His deployment against the very serious problem of violence against women is something of an insult to both parties. As the campaign page rightly asserts, women are killed on average once every three days. But as anyone who has lived in Britain over the last decade knows, there is very little the “mate, mate” man and his ilk can do about this.
Firstly, the campaign curiously foregoes any understanding of the context in which women face the most serious instances of violence. For instance, 52% of women killed in the UK in 2020 died at the hands of a current or former partner, predominantly when in the process of separating. Of these murders, about three-quarters took place in the home.

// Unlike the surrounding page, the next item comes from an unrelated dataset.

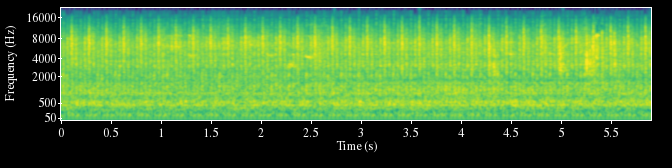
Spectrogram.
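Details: 1960 Massey Ferguson FE35 tractor, 4-cylinder diesel, after sitting unused in a paddock for a long time: steady clatter at slow idle, even beat with no stumbling; engine running properly.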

Then there is the institutional failure to make women feel safe on the streets of London. While an average of 25 rapes a day are reported in the capital, nationally 40% of women who are attacked don’t report rape to the police, in the belief that they won’t receive help. Following the murder of Sarah Everard, as well as the prosecution of rapist officer David Carrick, half of women in London do not trust the Metropolitan Police.

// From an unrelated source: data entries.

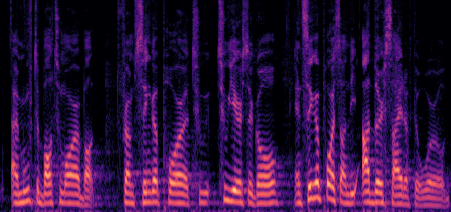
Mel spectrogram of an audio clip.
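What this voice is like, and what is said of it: Strange non-American accent. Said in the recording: “you can probably tell by now, my strange accent, I'm not from the U.S.”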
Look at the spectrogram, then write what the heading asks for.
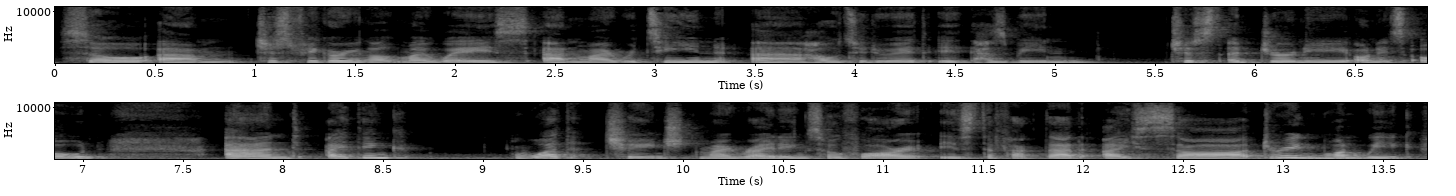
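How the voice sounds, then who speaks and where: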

Beyond the mass public awareness campaign, most of the serious crime against women which Khan intends to tackle is committed by a small minority of reoffenders. The Met Police recently acknowledged this, pledging to use a database of tens of thousands of reoffenders to target the 100 most dangerous men in London who prey on women and children.
Ogilvy, the PR company behind the campaign, claimed it had sought to address an “epidemic of misogyny and male violence against women and girls”, using “behavioural science insights” to get men to think about “their own behaviour and how they’d challenge the behaviour of their friends”.

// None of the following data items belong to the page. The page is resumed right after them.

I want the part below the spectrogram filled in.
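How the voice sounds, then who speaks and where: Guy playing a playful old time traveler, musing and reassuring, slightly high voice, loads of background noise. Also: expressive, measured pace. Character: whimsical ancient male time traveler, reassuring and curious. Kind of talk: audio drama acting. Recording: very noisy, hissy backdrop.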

Really, the limits of public relations campaigns which aim to tackle the deep-seated social failings of our institutions are starting to be exposed. It began during the pandemic, and has accelerated in an age of institutional mistrust. These posters now belong to a curious era of British civic society, during which trust and confidence in public institutions became so low they blended with the equally farcical corporate messaging of contemporary advertising.
As with the renaissance of framed Soviet propaganda posters as works of art, it’s not hard to see these works being sold off in a trendy art gallery in a London borough in decades to come: another ironic throwback to an age in which declining public trust tested the gulf between reality and and the faux ideology of awareness. They never quite managed to tackle the elephant in the room, did they, mate?